Local leaders realized the economic impact of overland travel. Perhaps the most ambitious project in Oklahoma along the Jefferson Highway occurred in Muskogee. In 1921 the Muskogee Kiwanis Club decided to build a car camping site at Spaulding Park. They raised three thousand dollars and constructed a large pavilion containing cooking facilities, modern restrooms, and showers, and they built camp sites. By July 1922 more than fourteen hundred car campers had used the park. No doubt Muskogee merchants welcomed the tourists' dollars as well.
The Jefferson Highway Association's goals and purposes and the significance of its namesake route began to fade in the late 1920s. By 1929 the organization ceased to function. First, under pressure from federal officials, state legislators and the governor worked to bring the Oklahoma State Highway Department into compliance with federal guidelines and to the level already established by neighboring states. In 1924 two laws changed the department's role. One gave the agency, for the first time, the authority to build and maintain roads. This act removed county commissioners as the main entity for state highway work. A companion bill became law, providing the agency a steady stream of funding. Most of the 2.5 cents-per-gallon gasoline tax went to a highway construction fund. With the authority to build and maintain roads and with money to complete these tasks, state highway department employees became the primary force for good roads.
Second, federal and state highway authorities worked together to create a national network of interstate highways. In 1925 meetings began; the following year the officials established the U.S. Highway System. These interstate routes became eligible for federal funding and received numerical designations that remained consistent from one state to the next. The Jefferson Highway was no exception. States first started the numbering system, and by 1921 Oklahoma highway department employees had labeled the Jefferson Highway as State Route 7 from Picher to Vinita and then as State Route 6 to the Red River. Following the creation of a national numbering system, the route of the Jefferson Highway became U.S. 73. In 1935 the road received the current designation, U.S. 69.

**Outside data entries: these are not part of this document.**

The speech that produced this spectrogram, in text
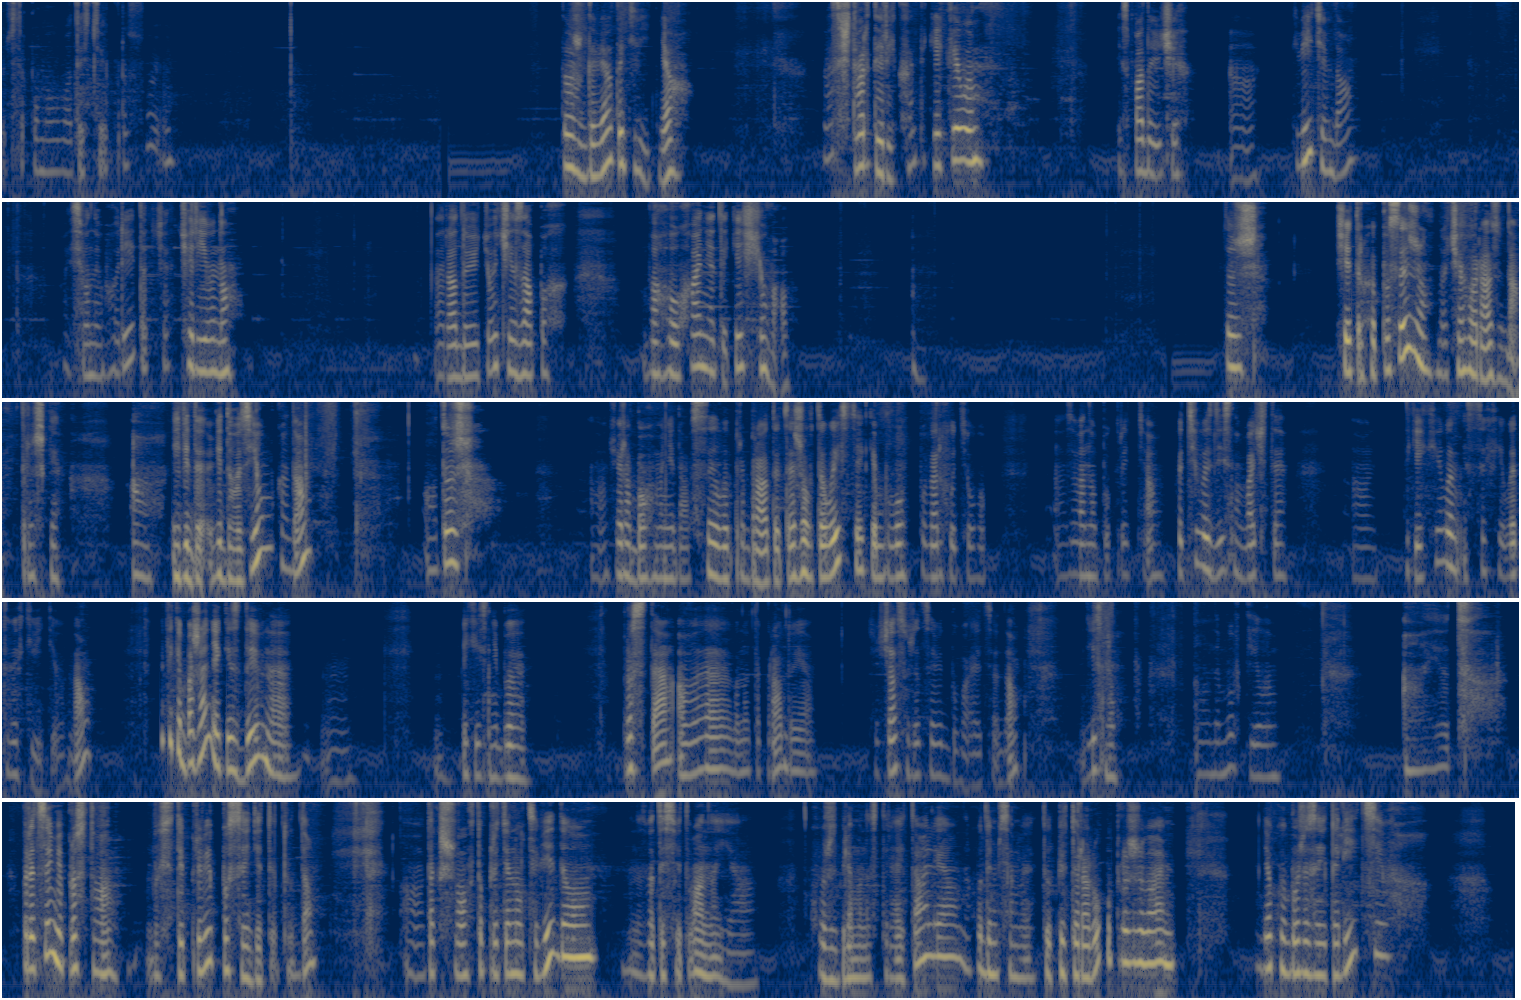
хочеться помилуватися цією красою. Тож 9 квітня. 24 рік. Такий килим із падаючих е, квітів, да? Ось вони вгорі так чарівно. Радують очі, запах благоухання такий, що вау. Тож, ще трохи посиджу, ну чого разу, да, трошки. А, і відео, відеозйомка, да. Отож, вчора Бог мені дав сили прибрати те жовте листя, яке було поверху цього зеленого покриття. Хотілося дійсно бачити такий килим із цих фіолетових квітів. Да? І таке бажання якесь дивне, якесь ніби просте, але воно так радує, що час вже це відбувається. Да? Дійсно, немов килим. А, і от перед цим я просто сюди привів посидіти тут. Да? А, так що, хто притягнув це відео, мене звати Світлана, я ходжу біля монастиря Італія. Знаходимося ми тут півтора року проживаємо. Дякую Боже за італійців.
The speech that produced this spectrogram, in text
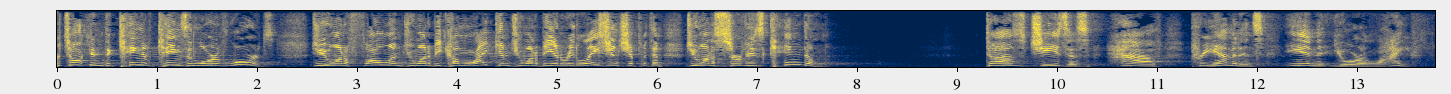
We're talking the King of Kings and Lord of Lords. Do you want to follow him? Do you want to become like him? Do you want to be in relationship with him? Do you want to serve his kingdom? Does Jesus have preeminence in your life?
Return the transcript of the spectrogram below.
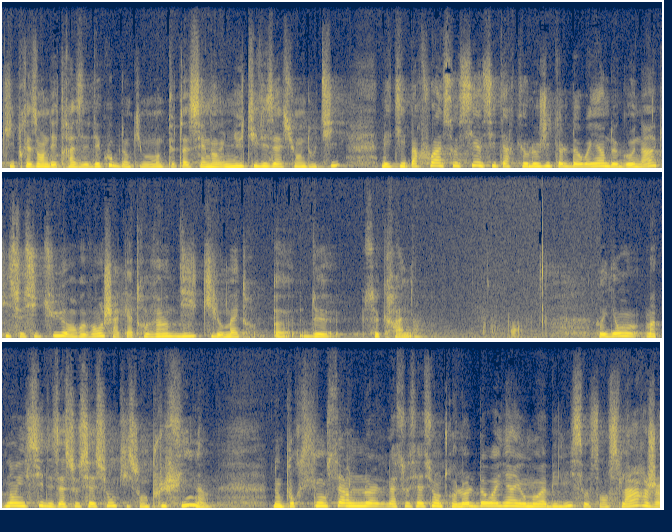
qui présente des traces de découpe, donc qui montre potentiellement une utilisation d'outils, mais qui est parfois associé au site archéologique oldowayen de Gona, qui se situe en revanche à 90 km euh, de ce crâne. Voyons maintenant ici des associations qui sont plus fines. Donc pour ce qui concerne l'association entre l'oldowayen et Homo habilis au sens large,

The Jefferson Highway Association, like its sister organizations, served several important functions. First, members vigorously, vocally, and visibly promoted good roads. They knew the automobile promised easy, expansive travel and that readily useable highways were immediately needed. Second, because many of the leaders of state organizations came from the business and merchant classes, they expected to accommodate an influx of car-carrying visitors. The economic opportunity of good roads did not escape them. Finally, the efforts of the Oklahoma Jefferson Highway Association, along with the other groups along the route, played a key role providing a foundation for a national interstate highway system.
William P. Corbett, "Oklahoma Highways: Indian Trails to Urban Expressways" (PhD. diss., Oklahoma State University, 1982).
"Jefferson Highway Oklahoma Tour Guide," jeffersonhighway.org, accessed 20 November 2016.
C. Dub West, Muskogee from Statehood to Pearl Harbor (Muskogee, Okla.: Muskogee Publishing Company, 1976).
"Muskogee History (pre-statehood to 1950)," Vertical File, Muskogee Public Library, Muskogee, Oklahoma.
The following (as per The Chicago Manual of Style, 17th edition) is the preferred citation for articles:
Bill Corbett, “Jefferson Highway,” The Encyclopedia of Oklahoma History and Culture, https://www.okhistory.org/publications/enc/entry?entry=JE010.
© Oklahoma Historical Society.